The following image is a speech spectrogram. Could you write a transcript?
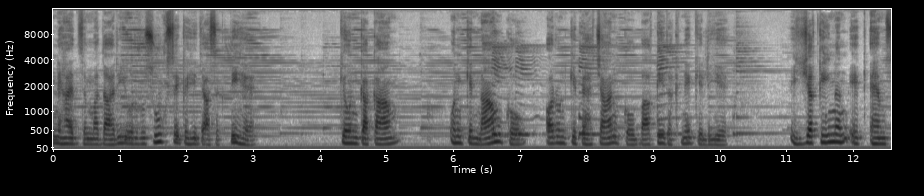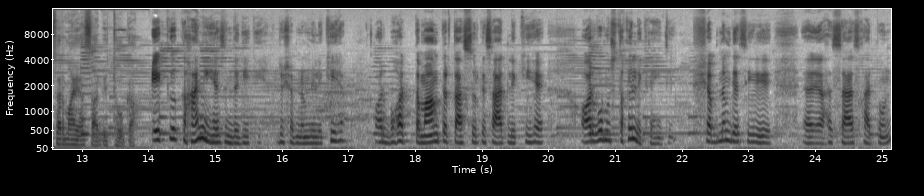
नहायत ज़िम्मेदारी और वसूख से कही जा सकती है कि उनका काम, उनके नाम को और उनकी पहचान को बाकी रखने के लिए यकीनन एक अहम सरमाया साबित होगा। एक कहानी है ज़िंदगी की, जो शबनम ने लिखी है और बहुत तमाम तर तासर के साथ लिखी है और वो मुस्तकिल लिख रही थी। शबनम जैसी हसास खातून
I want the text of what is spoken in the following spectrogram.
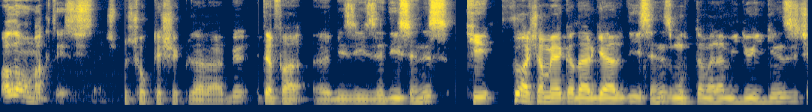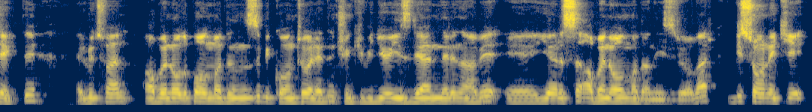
alamamaktayız işte. Çok teşekkürler abi. Bir defa e, bizi izlediyseniz ki şu aşamaya kadar geldiyseniz muhtemelen video ilginizi çekti. E, lütfen abone olup olmadığınızı bir kontrol edin. Çünkü videoyu izleyenlerin abi e, yarısı abone olmadan izliyorlar. Bir sonraki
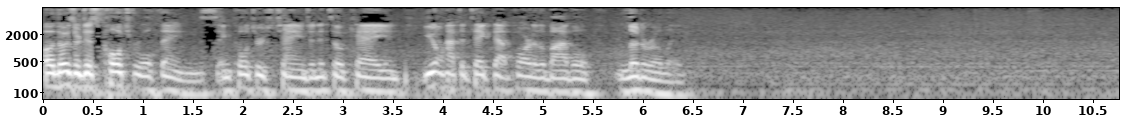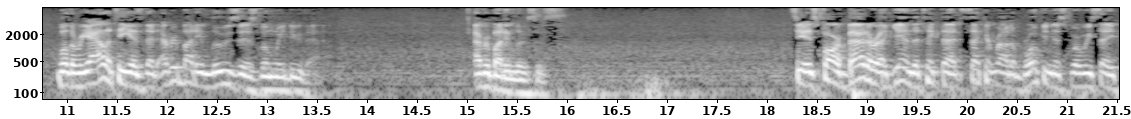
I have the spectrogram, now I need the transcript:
oh, those are just cultural things, and cultures change, and it's okay, and you don't have to take that part of the Bible literally. Well, the reality is that everybody loses when we do that. Everybody loses. See, it's far better, again, to take that second route of brokenness where we say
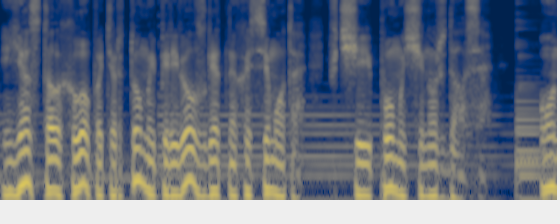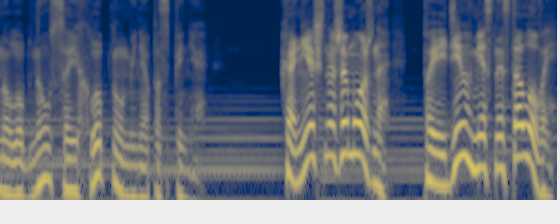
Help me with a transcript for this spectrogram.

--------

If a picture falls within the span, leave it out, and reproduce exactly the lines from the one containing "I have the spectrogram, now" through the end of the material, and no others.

▶ **SOLUTION TO THIS EXERCISE**:
I have the spectrogram, now I need the transcript:
oh, those are just cultural things, and cultures change, and it's okay, and you don't have to take that part of the Bible literally. Well, the reality is that everybody loses when we do that. Everybody loses. See, it's far better, again, to take that second route of brokenness where we say
Help me with a transcript for this spectrogram.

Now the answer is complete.